    • Other Navigation Systems:
      • Global: 
        • Global Positioning System (GPS) of the U.S.A. 
        • Galileo from the European Union
        • Russian GLONASS 
        • China’s Beidou 
      • Regional: 
    • QZSS covers the Asia-Oceania region, with a focus on Japan.

     

    NavIC in Smartphones: Benefits

    • Self-reliance: 
      • NavIC aims to remove dependence on foreign satellite systems for navigation service requirements, especially for strategic sectors.
    • NavIC will further the goal of Atmanirbhar Bharat and ‘vocal for local’.
    • Indian Control & Risk Aversion: 
      • Reliance on GPS and GLONASS may not always be reliable as they are operated by the respective defense agencies. 
    • For e.g. The U.S. denied GPS data for Kargil region to the Indian military in 1999.
    • As NavIC is an indigenous positioning system, there is no risk of the withdrawal of service in similar situations.
    • Promotion of Local Industry: 
      • Ministries can use NavIC applications to promote local industry to develop indigenous NavIC-based solutions.
    • Global Precedents: 
    • In 2021, 94.5% of smartphones manufactured in China were Beidou supported.
    • Russia mandates inclusion of GLONASS system in locally manufactured and sold smartphones
    • Apple’s devices support five global and regional navigational systems like GPS, GLONASS, Beidou etc.
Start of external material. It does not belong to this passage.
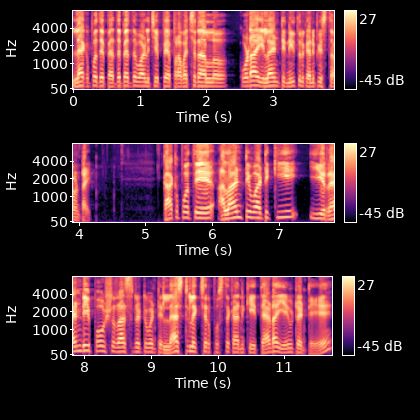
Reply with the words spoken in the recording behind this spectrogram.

    Smartphone Companies Response 

    • Existing Support: Major mobile chipset manufacturers like Qualcomm, MediaTek and Broadcom already support NavIC across various chipset platforms.
    • Widening Ambit: A few recently launched mobile handsets can be enabled to receive NavIC.
    • For example, the Redmi Note 9 series from Xiaomi, the Realme 6 series, the OnePlus Nord etc. 
    • Concerns: 
    • Additional costs: Xiaomi and Samsung reported higher research and production costs (hardware changes-Dual band chipsets) might cause losses in a price sensitive market like India. 
    • Tight time frame: Testing clearances can take more time possibly missing the 1 January 2023 deadline for making smartphones NavIC-complaint.
    • Technical complexities: Mobile phone chipsets at present support L1 frequency band (used by GPS and GLONASS). NavIC is available in L5 band, making immediate compliance to it difficult.

    Way Ahead

    • Enhancing Reach with More Satellites: To make NavIC truly “global” like GPS, more satellites would need to be placed in an orbit closer to earth than the current constellation. Satellite navigation draft policy 2021 plans to expand the NavIC coverage from regional to global, so it should be expedited.
    • Using Long Code: Currently (NavIC) only provides short code. This has to become Long Code for the use of the strategic sector. This prevents the signal from being breached. This had been part of the original scheme for NavIC but less work has gone into it so far.
    • Push for Manufacturers: The Indian government has been pressing manufacturers to add compatibility and has set a deadline of January 2023 but media reports suggest this is unlikely before 2025. The manufacturers  need to be incentivized properly.
    • Utilising Medium Earth Orbit (MEO): Right now, NavIC’s reach is only 1,500 km beyond Indian territory. But for ships and aeroplanes travelling beyond that satellites in Medium Earth Orbit (MEO) are needed.

    Source: TH